Number of new foreign workers rises 50pc in two years
More than 40,000 foreign workers moved to Ireland to take up jobs in 2014, one of the highest rates in the EU, according to the new figures from Eurostat.
The bulk of the more than one million workers who moved across borders to take up work last year moved to lower unemployment regions including the UK and Germany.
New figures from the European statistics agency highlight the rise in the numbers of people seeking, and finding, work across borders in Europe in the wake of the financial crisis.
Last year 1.1 million people took up a new job in a country other than where they lived.
Ireland, despite its small size, is among the most popular destinations - attracting 40,000 new overseas workers last year, an increase of almost 50pc from 2012.
Of those on the move, 736,000 workers who migrated to or within European Union countries in the last two years were citizens of another member state, while around half as many came from outside the EU.
Most economic migrants did not move alone within or into the EU, however, bringing with them an additional 1.8 million family members in 2014.
The Irish figures reflect the current dynamic in the labour force here, with overseas workers coming to take up jobs in sectors where there are technical and skills shortages, even though unemployment rates overall remain high. In terms of people already living in the country, 13.5pc of EU citizens who have migrated to Ireland are unemployed, higher than the national average of just under 10pc.
The gap here compares favourably with other member states, where the employment rate for foreign citizens from another country within the EU was considerably higher than the rate for nationals. It was highest in Slovakia, Latvia and the UK where employment rates for EU immigrants ranged between 70 and 80pc. The highest jobless rates for foreign non-EU citizens were observed in Spain, Greece and Belgium, which were all above 30pc.
In total last year there were 15.2 million people living and working in an EU member state of which they were not a citizen, accounting for 7pc of total EU employment.

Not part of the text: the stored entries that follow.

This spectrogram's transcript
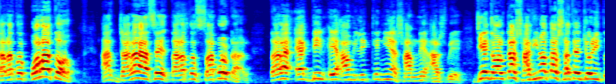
তারা তো পলাতক। আর যারা আছে তারা তো সাপোর্টার। তারা একদিন এই আওয়ামী লীগকে নিয়ে সামনে আসবে। যে দলটা স্বাধীনতার সাথে জড়িত,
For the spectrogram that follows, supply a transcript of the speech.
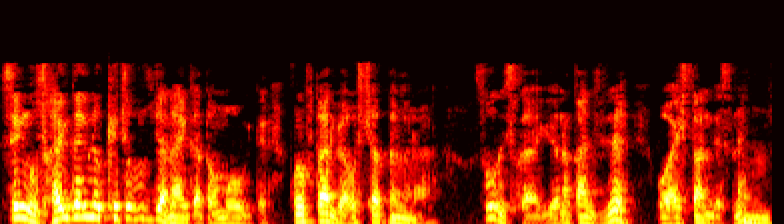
戦後最大の傑物じゃないかと思うって、この二人がおっしゃったから、うんそうですか、いうような感じでお会いしたんですね。うん。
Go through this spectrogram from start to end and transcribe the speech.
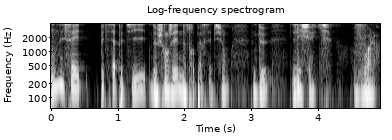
on essaye petit à petit de changer notre perception de l'échec. Voilà.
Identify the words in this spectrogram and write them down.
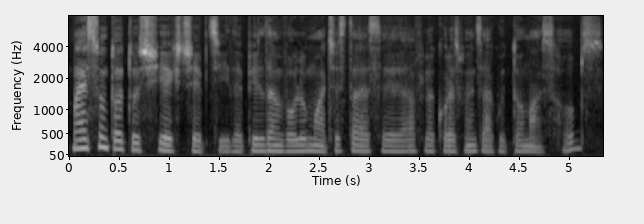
Mai sunt totuși și excepții. De pildă, în volumul acesta se află corespondența cu Thomas Hobbes,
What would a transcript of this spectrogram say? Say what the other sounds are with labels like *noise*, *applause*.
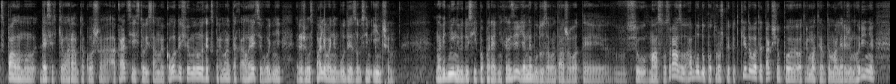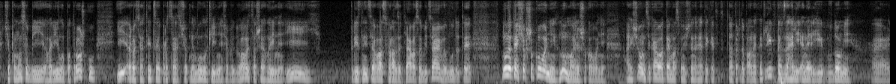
Спалимо 10 кг також акації з тої самої колоди, що й в минулих експериментах, але сьогодні режим спалювання буде зовсім іншим. На відміну від усіх попередніх разів, я не буду завантажувати всю масу зразу, а буду потрошки підкидувати так, щоб е, отримати оптимальний режим горіння, щоб воно собі горіло потрошку і розтягти цей процес, щоб не було тління, щоб відбувалося лише горіння. І різниця вас вразить. Я вас обіцяю, ви будете. Ну, не те, щоб шоковані, ну майже шоковані. А якщо вам цікава тема сонячної енергетики та твердопаливних котлів, та взагалі енергії в домі,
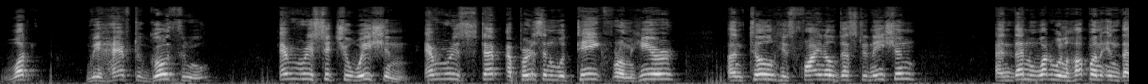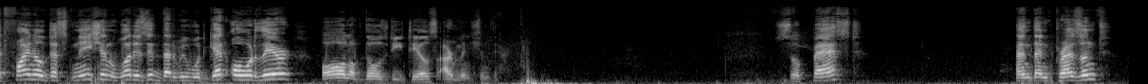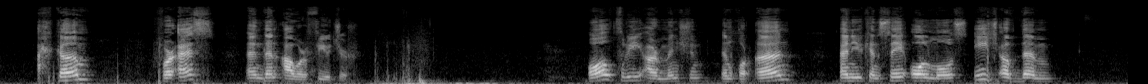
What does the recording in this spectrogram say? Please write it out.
What we have to go through? Every situation, every step a person would take from here until his final destination, and then what will happen in that final destination, what is it that we would get over there, all of those details are mentioned there. So past, and then present, ahkam for us, and then our future. All three are mentioned in Quran, and you can say almost each of them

The highest proportions of foreign workers was recorded in Luxembourg, where just over half of the national workforce is made up of immigrants.
Compared to 2012, the total number of employed non-nationals who had recently moved from their native country to another member state increased by 12.4pc.
The EU labour force as a whole grew to 240 million last year; an increase of almost one million people since 2013. The number of people in employment swelled to 218 million.
The gap between the two figures, and uneven job rates across the EU has lead to an increase in the number of people leaving their homes to search for work abroad.